Set out exactly, and with nothing added, the line containing "We have the" and every line after it through the final line of the data.

Dataset entries
= = = = = = =
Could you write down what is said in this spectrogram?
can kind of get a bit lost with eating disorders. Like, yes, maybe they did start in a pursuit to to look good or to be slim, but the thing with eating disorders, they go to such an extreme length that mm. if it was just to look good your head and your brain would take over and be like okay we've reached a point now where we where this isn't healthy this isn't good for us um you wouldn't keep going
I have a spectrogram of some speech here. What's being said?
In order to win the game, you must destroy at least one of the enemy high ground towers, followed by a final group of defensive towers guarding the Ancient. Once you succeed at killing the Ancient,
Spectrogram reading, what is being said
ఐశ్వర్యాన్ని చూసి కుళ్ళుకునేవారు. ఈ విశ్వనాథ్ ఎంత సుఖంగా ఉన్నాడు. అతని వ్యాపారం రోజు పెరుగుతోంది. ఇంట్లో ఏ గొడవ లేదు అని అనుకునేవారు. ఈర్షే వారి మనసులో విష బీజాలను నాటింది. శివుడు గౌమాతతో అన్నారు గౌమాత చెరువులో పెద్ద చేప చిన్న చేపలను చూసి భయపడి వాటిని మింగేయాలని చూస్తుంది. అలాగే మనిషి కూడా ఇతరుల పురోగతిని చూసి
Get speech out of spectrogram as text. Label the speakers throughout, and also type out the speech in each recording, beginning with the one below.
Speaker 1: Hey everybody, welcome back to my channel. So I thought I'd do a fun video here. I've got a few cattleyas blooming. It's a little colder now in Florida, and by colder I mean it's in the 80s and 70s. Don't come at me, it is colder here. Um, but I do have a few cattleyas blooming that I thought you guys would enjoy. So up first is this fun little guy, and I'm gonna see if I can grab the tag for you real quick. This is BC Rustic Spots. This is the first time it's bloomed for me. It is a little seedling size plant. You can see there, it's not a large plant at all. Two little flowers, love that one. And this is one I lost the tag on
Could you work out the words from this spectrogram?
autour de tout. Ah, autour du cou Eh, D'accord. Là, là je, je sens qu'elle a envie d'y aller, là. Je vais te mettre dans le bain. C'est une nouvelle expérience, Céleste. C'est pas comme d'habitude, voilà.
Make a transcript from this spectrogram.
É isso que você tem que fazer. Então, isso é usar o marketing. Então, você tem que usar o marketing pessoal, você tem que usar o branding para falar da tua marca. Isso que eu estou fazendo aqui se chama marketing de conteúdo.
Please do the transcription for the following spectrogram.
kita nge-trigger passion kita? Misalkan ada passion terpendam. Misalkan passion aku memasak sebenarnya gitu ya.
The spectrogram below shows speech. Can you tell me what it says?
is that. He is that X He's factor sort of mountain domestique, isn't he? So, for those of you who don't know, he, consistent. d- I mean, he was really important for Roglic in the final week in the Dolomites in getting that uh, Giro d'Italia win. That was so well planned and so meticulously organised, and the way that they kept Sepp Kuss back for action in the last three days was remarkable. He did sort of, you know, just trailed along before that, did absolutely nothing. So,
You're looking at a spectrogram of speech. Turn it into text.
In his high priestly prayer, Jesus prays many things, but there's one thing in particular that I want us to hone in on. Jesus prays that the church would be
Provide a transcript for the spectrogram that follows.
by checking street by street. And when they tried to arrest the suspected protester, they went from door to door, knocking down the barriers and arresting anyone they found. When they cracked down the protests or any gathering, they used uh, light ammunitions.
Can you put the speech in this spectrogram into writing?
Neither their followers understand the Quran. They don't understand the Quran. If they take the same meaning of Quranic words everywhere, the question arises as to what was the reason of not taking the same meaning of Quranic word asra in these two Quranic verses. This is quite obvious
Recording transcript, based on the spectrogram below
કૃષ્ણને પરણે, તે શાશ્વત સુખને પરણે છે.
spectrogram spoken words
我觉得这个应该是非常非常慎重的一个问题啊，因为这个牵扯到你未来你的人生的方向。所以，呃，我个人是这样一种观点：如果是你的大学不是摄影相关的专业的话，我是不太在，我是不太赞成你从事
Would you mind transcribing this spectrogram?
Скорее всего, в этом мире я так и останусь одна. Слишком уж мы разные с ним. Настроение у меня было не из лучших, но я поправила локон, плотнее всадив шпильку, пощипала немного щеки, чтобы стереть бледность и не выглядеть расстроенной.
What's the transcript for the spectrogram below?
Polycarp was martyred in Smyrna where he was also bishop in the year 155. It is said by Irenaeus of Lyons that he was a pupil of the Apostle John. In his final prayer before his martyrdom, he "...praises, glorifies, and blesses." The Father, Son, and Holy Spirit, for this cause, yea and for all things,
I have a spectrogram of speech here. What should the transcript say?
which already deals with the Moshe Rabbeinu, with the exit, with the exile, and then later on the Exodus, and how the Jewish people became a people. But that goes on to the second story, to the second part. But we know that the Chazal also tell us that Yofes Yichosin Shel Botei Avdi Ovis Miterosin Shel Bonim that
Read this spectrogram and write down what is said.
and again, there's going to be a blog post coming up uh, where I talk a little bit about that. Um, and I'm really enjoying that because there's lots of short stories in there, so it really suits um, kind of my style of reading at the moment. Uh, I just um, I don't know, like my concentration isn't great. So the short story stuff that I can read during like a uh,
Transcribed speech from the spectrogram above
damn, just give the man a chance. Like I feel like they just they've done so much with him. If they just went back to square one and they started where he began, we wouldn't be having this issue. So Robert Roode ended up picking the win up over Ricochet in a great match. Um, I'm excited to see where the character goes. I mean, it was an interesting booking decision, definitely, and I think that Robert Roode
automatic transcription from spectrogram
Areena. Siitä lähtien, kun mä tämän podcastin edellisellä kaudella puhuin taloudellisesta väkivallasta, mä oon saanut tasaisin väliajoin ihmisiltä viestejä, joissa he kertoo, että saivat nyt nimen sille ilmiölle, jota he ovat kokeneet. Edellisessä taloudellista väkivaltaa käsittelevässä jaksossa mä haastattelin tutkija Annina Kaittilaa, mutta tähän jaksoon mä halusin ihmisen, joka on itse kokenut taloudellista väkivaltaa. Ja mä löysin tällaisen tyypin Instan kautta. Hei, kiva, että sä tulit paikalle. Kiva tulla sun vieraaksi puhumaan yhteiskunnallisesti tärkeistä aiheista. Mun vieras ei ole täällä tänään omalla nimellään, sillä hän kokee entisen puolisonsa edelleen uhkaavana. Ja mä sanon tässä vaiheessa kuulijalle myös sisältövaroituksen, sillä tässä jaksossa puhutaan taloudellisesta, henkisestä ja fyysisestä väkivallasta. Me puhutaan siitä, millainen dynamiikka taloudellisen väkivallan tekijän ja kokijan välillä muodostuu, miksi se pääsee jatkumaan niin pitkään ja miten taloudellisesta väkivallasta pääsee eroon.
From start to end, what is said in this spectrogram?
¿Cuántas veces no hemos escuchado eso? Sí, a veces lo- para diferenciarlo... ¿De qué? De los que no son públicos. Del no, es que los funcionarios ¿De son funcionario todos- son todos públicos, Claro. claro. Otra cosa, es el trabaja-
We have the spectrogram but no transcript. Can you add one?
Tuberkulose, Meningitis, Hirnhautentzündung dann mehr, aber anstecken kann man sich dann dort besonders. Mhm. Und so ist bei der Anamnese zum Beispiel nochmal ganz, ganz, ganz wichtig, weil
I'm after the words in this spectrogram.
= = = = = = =
_Finished task_
We have the spectrogram but no transcript. Can you add one?
Tuberkulose, Meningitis, Hirnhautentzündung dann mehr, aber anstecken kann man sich dann dort besonders. Mhm. Und so ist bei der Anamnese zum Beispiel nochmal ganz, ganz, ganz wichtig, weil
I'm after the words in this spectrogram.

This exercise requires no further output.